Regarding the lawn or pasture, stop by Nelson's Agri Center in town. They have walk behind brush cutters, and you can also rent a Zero Turn mower for about 75.00 for hours with delivery included. Should take care of any growth over the past few weeks.

Was in the same spot regarding lawn for awhile. Time to get up there to mow, the time needed to mow, and fighting weather and fuel prices. Check into one of the mowing services such as Hakkenson's - costs us currently $50 a week to have our placed mowed. Two guys on zero turn and they trim up. Makes a big difference when your not faced with hours of mowing and grass up to your knees - not to mention you get rid the burdocks.

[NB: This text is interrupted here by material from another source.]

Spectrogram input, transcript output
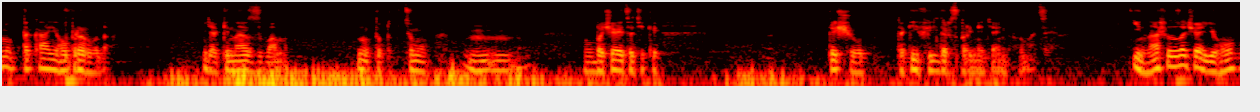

Also are you taking the alternate detour around the blockage on 14? Not the state detour but running the county road just south of 14 between Cross Plains and just west of Black Earth? If not, take a glance at a map, alot shorter and nice drive, curves, but pretty area.

Red Dogs Farm said...

meant to say $75 for four hours on the zero turn, and if they drop it off in the afternoon, they usually dont pick up till morning.

also the bypass is Cty Rd KP

Barb and Steve said...

Thanks for the congrats on the baby. I can't wait to be a grandparent!
Red Dog Farm...thanks so much for the info on the mower. We'll have to look into that. Seems like we might have rain today when we get there but the rest of the weekend looks great.

angie said...

Glad to hear of your exciting grandparent news.

We have the same problem with our Wisc garden. I couldn't find it. But when I did, I found tomatoes and potatoes growing!

It is nice to have you back!